Exact reproduction of all the entries is required, without any of their pictures.

== DATA TO EXAMINE ==

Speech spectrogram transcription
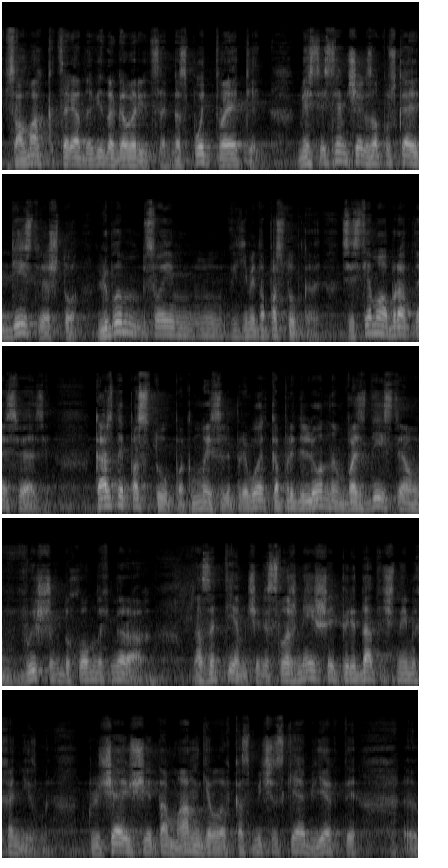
В псалмах царя Давида говорится, Господь твоя тень. Вместе с тем человек запускает действие, что? Любым своим какими-то поступками. Систему обратной связи. Каждый поступок, мысль приводит к определенным воздействиям в высших духовных мирах, а затем через сложнейшие передаточные механизмы, включающие там ангелов, космические объекты, э,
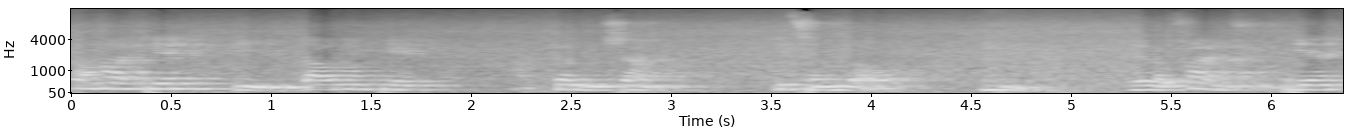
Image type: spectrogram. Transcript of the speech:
大梵天比高丽天啊更上一层楼，嗯，还有梵辅天，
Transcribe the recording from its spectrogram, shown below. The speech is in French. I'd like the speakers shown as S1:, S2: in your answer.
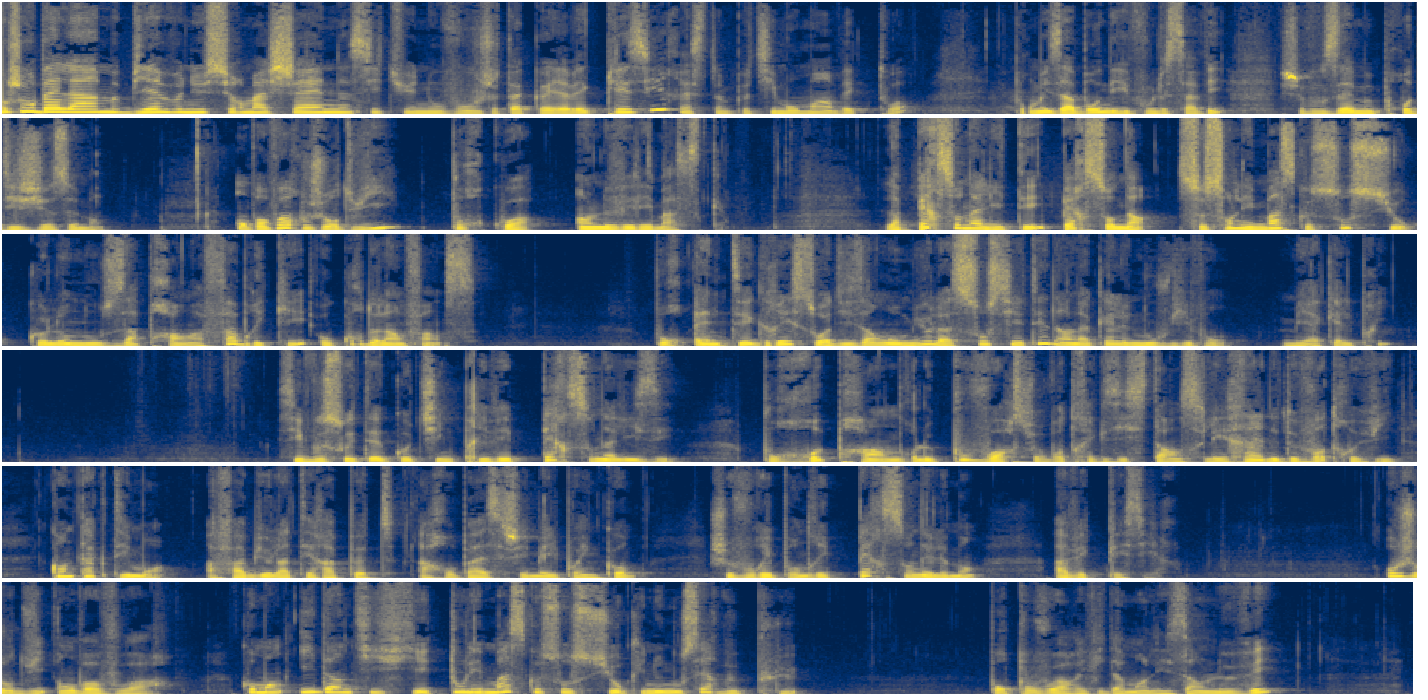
S1: Bonjour belle âme, bienvenue sur ma chaîne. Si tu es nouveau, je t'accueille avec plaisir. Reste un petit moment avec toi. Pour mes abonnés, vous le savez, je vous aime prodigieusement. On va voir aujourd'hui pourquoi enlever les masques. La personnalité, persona, ce sont les masques sociaux que l'on nous apprend à fabriquer au cours de l'enfance pour intégrer soi-disant au mieux la société dans laquelle nous vivons. Mais à quel prix? Si vous souhaitez un coaching privé personnalisé pour reprendre le pouvoir sur votre existence, les rênes de votre vie, contactez-moi à fabiolathérapeute.com. Je vous répondrai personnellement avec plaisir. Aujourd'hui, on va voir comment identifier tous les masques sociaux qui ne nous servent plus pour pouvoir évidemment les enlever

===

● **FINAL ANSWER**:
Speech spectrogram transcription
В псалмах царя Давида говорится, Господь твоя тень. Вместе с тем человек запускает действие, что? Любым своим какими-то поступками. Систему обратной связи. Каждый поступок, мысль приводит к определенным воздействиям в высших духовных мирах, а затем через сложнейшие передаточные механизмы, включающие там ангелов, космические объекты, э,
Image type: spectrogram. Transcript of the speech:
大梵天比高丽天啊更上一层楼，嗯，还有梵辅天，
Transcribe the recording from its spectrogram, shown below. The speech is in French. I'd like the speakers shown as S1:, S2: in your answer.
S1: Bonjour belle âme, bienvenue sur ma chaîne. Si tu es nouveau, je t'accueille avec plaisir. Reste un petit moment avec toi. Pour mes abonnés, vous le savez, je vous aime prodigieusement. On va voir aujourd'hui pourquoi enlever les masques. La personnalité, persona, ce sont les masques sociaux que l'on nous apprend à fabriquer au cours de l'enfance pour intégrer soi-disant au mieux la société dans laquelle nous vivons. Mais à quel prix? Si vous souhaitez un coaching privé personnalisé pour reprendre le pouvoir sur votre existence, les rênes de votre vie, contactez-moi à fabiolathérapeute.com. Je vous répondrai personnellement avec plaisir. Aujourd'hui, on va voir comment identifier tous les masques sociaux qui ne nous servent plus pour pouvoir évidemment les enlever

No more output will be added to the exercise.